What to produce> Copy word for word, please, the lines of the entries below running from the one containing "recognize spoken words spectrogram picture" to the one containing "Spoken content of", both ends included.

─── Material provided

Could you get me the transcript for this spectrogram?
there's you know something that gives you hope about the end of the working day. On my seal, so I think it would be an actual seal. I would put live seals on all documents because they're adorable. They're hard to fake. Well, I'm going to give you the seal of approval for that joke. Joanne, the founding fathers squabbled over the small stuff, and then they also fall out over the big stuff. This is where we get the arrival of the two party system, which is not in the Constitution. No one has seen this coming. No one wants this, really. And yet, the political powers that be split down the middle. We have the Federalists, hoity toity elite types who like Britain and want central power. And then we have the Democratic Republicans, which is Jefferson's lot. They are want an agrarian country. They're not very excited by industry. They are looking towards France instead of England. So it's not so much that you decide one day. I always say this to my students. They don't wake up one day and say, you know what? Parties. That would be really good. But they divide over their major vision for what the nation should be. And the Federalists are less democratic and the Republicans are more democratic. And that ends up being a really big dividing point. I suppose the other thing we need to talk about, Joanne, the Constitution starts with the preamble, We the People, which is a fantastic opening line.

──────
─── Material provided

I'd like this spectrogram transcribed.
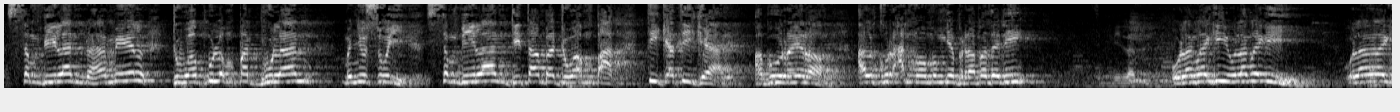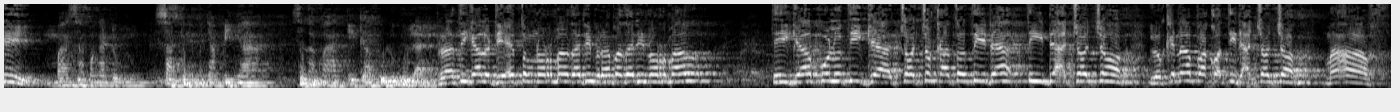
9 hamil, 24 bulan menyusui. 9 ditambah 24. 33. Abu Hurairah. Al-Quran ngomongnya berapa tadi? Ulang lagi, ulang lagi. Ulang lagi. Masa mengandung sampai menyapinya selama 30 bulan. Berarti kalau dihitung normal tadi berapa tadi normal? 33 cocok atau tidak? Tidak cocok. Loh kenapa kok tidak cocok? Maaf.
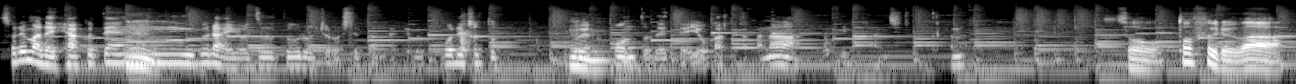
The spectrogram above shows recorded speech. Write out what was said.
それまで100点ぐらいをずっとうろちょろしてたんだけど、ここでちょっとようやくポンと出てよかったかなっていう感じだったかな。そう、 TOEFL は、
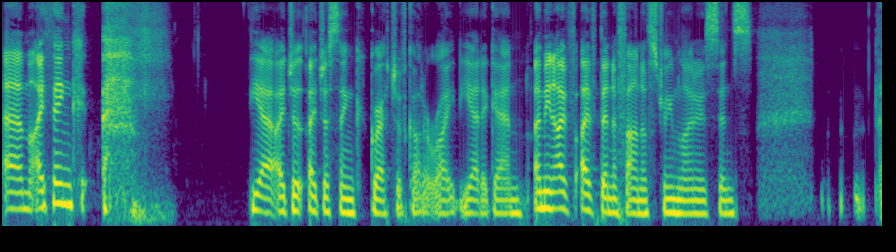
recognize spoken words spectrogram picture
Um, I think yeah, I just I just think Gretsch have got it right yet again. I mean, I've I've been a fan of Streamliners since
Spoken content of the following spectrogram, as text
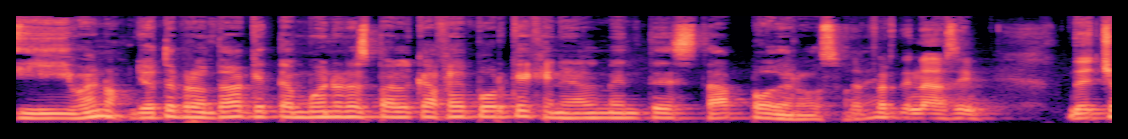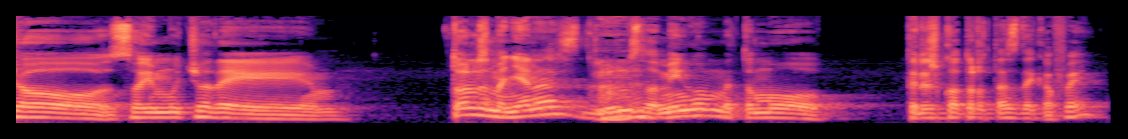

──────
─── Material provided

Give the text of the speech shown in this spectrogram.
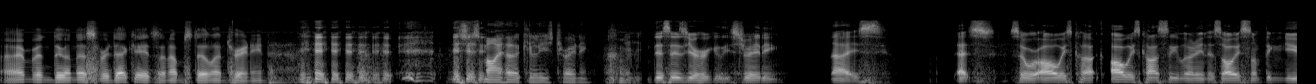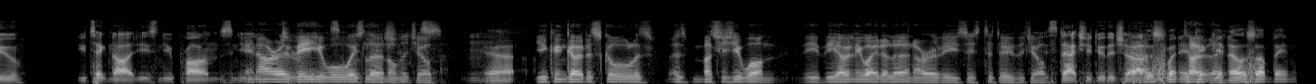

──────

Task output>
recognize spoken words spectrogram picture
Um, I think yeah, I just I just think Gretsch have got it right yet again. I mean, I've I've been a fan of Streamliners since
Spoken content of the following spectrogram, as text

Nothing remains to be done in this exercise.